Craignaw: RIP Hat

Looking back at Glentrool

Looking back at Glentrool

The last time we were in the Dungeon Hills we ran out of time to do Craignaw and so a return was needed: as this is a Donald we couldn’t leave it out.   And contrary to your expectations, this did actually involve a modicum of planning. It needed to be:

  • before the summer when the bracken in Glen Trool is awful;
  • after a dry spell to avoid a mud bath;
  • with a breeze to keep the insects at bay;
  • on a decent day when I had a pass from my domestic servitude.

Well today was the confluence, and we had a great day, if a bit on the tough side.

Looking up the Gairland Burn

Looking up the Gairland Burn

After the last time I wanted a way to avoid the Gairland Burn “path”.  Unfortunately the options aren’t great and there was an added complication.  Over the winter I’d attended an SWT talk by Andrew Jarrott of the FCS who mentioned an unusual, self-starter Rowan wood on the banks of Loch Valley and guess how you get there…yip, up the Gairland Burn “path”.  Well, we’ve just got to go see that.

Waterfall on Gairland Burn

Waterfall on Gairland Burn

It was a great start going through the sublime Glentrool Oak Woods with all lots of nice birds to entertain us: the best being a pair of Whinchats, and a pair of Great Tits beating up a Lesser Whitethroat.  It took our minds off the climb up the burn: we’ll skip this unpleasantness.

Rowan wood, Loch Valley

Rowan wood, Loch Valley

After about an hour we’ve reached where the burn pops out of Loch Valley and we can see the Rowan wood on the south shore of the loch.  It looks quite extensive with both ancient looking trees and lots of young whippersnappers.  We can also see why it is so successful: it is in a boulder field where no sensible goat/sheep/dog/human would go.  Let’s just say the next hour is one I won’t be repeating.  If someone quizzes you: “I’m thinking of climbing Craignaw.  Is the best route A: Along Loch Valley, or B..?”  The answer is always B.  I believe it would be easier to chop down an oak with a herring 1, haul the timber and wood-working tools up the path, construct a boat at the west of the loch and then paddle to the east end. Don’t say I didn’t warn you.

Erratics on Craignaw with Dow Loch

Erratics on Craignaw with Dow Loch

Jazz on Snibe Hill

Jazz on Snibe Hill
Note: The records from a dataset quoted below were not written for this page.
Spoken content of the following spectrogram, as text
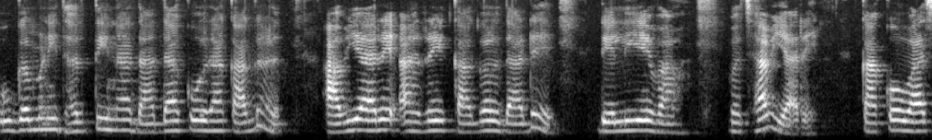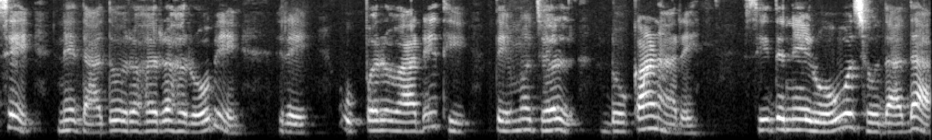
ઉગમણી ધરતીના દાદા કોરા કાગળ, આવ્યા રે રે કાગળ દાડે, ડેલીએ વા વછાવ્યા રે. કાકો વાસે ને દાદો રહ રહ રોવે રે, ઉપર વાડેથી તેમ જલ ડોકાણા રે. સિદ્ધને રોવો છો દાદા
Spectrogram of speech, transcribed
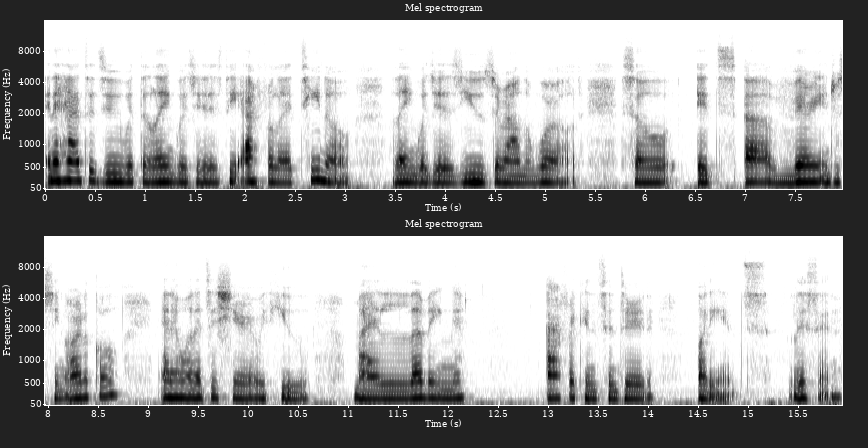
and it had to do with the languages, the Afro Latino languages used around the world. So it's a very interesting article, and I wanted to share it with you, my loving African centered audience. Listen.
We had lunch overlooking Loch Narroch at the foot of Snibe Hill.  It’s actually a relief to start climbing on grass and rock.  As we head up a herd of around 20 feral goats with a lot of kids play about on the rocks above us.  Jazz spots the pointy bits and decides to play nice.  The scenery here, like all the Dungeon Hills, is just weird: a very thin grass layer tries to cling to great slabs and outcrops of bare granite with lots of erratic boulders perched at bizarre points.  The rock slabs are great for walking on giving good grip.  There are gashes and linear rock features that make the ascent to the cairn at the summit straightforward.  Below us we could see Dow Loch trapped in a bowl of granite. The second phase to the top of Craignaw itself is more of the same, and the climb is pretty enjoyable.

Jazz looking at Dungeon Hill

Jazz looking at Dungeon Hill

Loch Enoch and Awful Hand from Craignaw

Loch Enoch and Awful Hand from Craignaw

The view from the top of Craignaw is spectacular.  To the north we can see Loch Doon, to the east is the Rhinns of Kells and the Silver Flowe, to the north-west is the Awful Hand, and to the south the Lake District.

From the summit we drop down precipitously 2 to the Devil's Bowling Green: a massive slab of granite with lots of boulders strewn across it by glaciers and previous visitors.  We then join the path coming down from the Nick of Dungeon and retrace the route we took previously around Loch Neldricken.  Apart from some nice views across the loch and its lovely beaches there isn’t anything new to report.

Devil's Bowling Green

Devil’s Bowling Green

Loch Neldricken

Loch Neldricken

However, as we leave Loch Neldricken I think that there’s a lot of sun glare: that’s odd, where’s my hat?  A futile check of the rucksack confirms that, yes, I did leave it at the summit of Craignaw. I could see the spot. That hat has great sentimental value and I discussed with my team-mate the possibility of going back for it. I won’t record the response I got.  Telekinesis also didn’t work.  So it looks like I’ll be buying exactly the same one next week.  Now some kind person may read this and come across it one day and send it to me; but there are two problems with this:

  1. Hardly anyone goes there.
  2. The goats will have eaten it by now: it’ll be the most nutritious thing around.

So RIP dear hat.

Notes:

  1. I knew you’d get the reference.  Ni.
  2. I’d say for this walk a walking pole is essential.
Distance:15km
Effort:
Scenery:
Do It Again: